Barcham Trees

Leaf Scorch on Young Deciduous Trees

I have three young but established trees in my garden with leaf scorch. They came into leaf as I would expect but now look rather sorry for themselves.

scorched leaf


Scorch is more common in spring but can occur in the autumn as well. Scorch happens whenever water is lost from the leaves more quickly than the roots can take it up. Leaf scorch rarely causes long-term damage, but it can leave an affected tree unsightly for the remainder of the growing season. A wide range of environmental factors can cause or contribute to scorch such as frostdrought (including under-watering), water-loggingdrying windshot sun and salt-laden winds in coastal areas.


The foliage on affected trees turns brown, particularly around the tips and margins. It is often followed by the leaves curling and shrivelling. In some cases whole leaves can become entirely crispy and there may be some minor die-back of branches.

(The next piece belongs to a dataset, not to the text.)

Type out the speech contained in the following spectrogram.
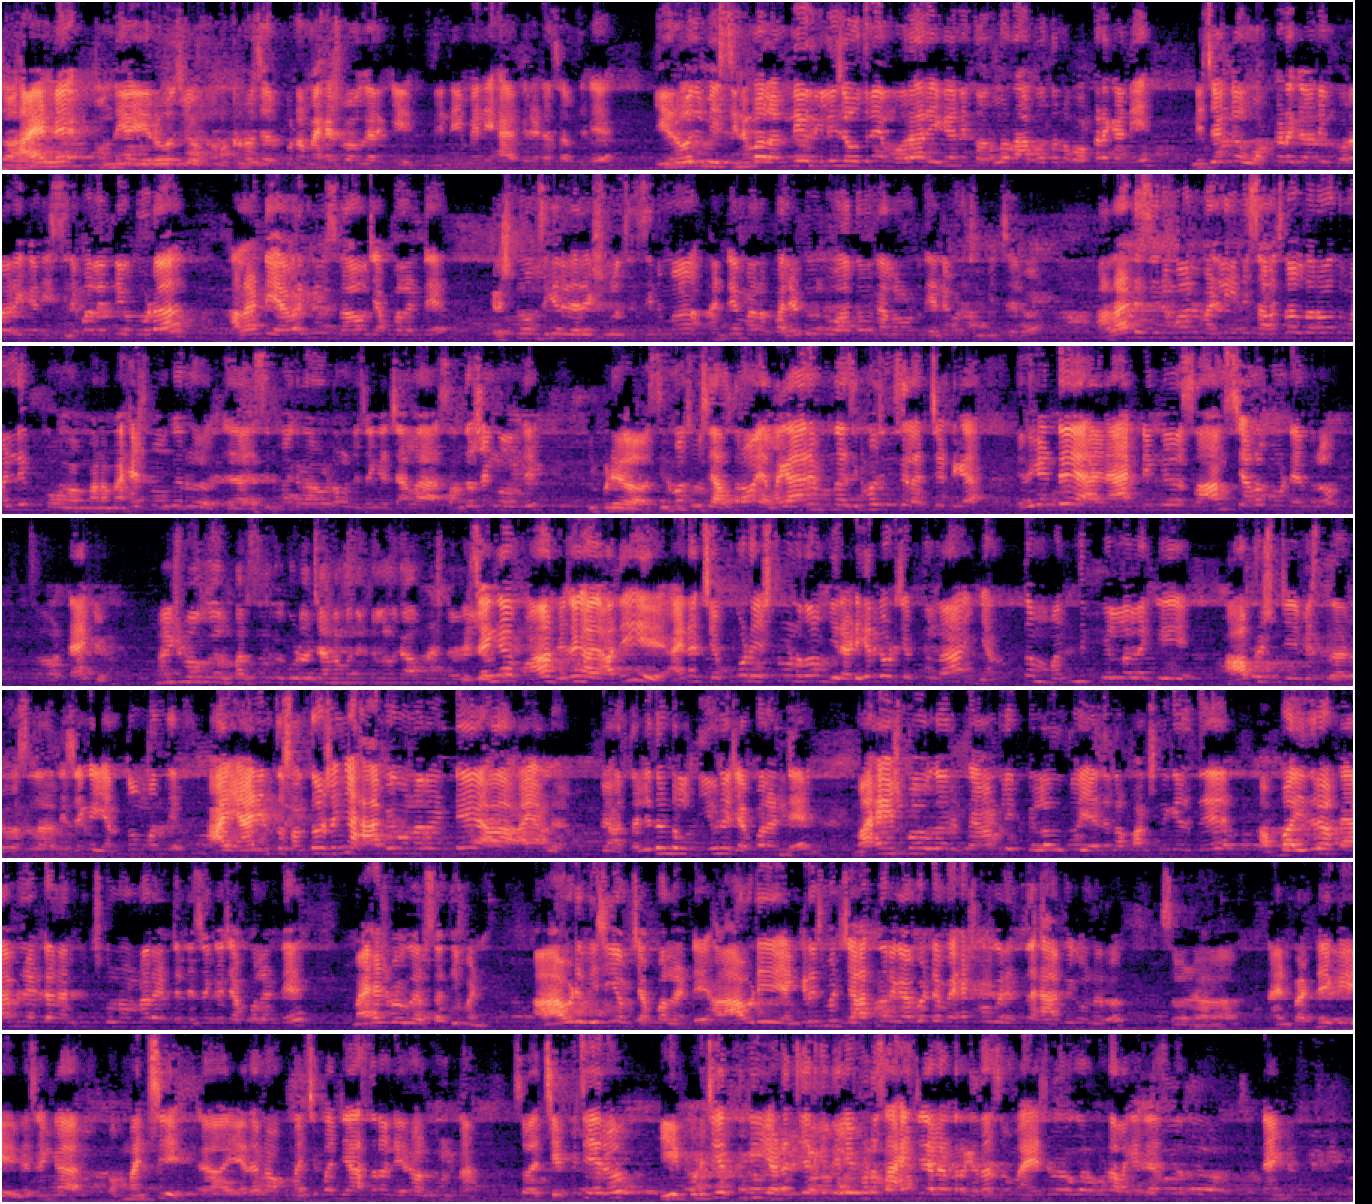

  • Choose a sheltered spot protected from strong winds and midday sunshine.
  • Choose the right tree for the soil conditions.
  • Plant in moisture-retentive but well-drained soil.
  • Don’t feed too early or too late in the season (don’t feed between November and March). Avoid over application of high nitrogen fertilisers.
  • Keep newly planted trees well watered but not over-watered.
  • Mulch around the base of trees. Make sure the mulch is kept away from the trunk of the plant.
  • In very cold, windy weather, a temporary windbreak maybe worthwhile.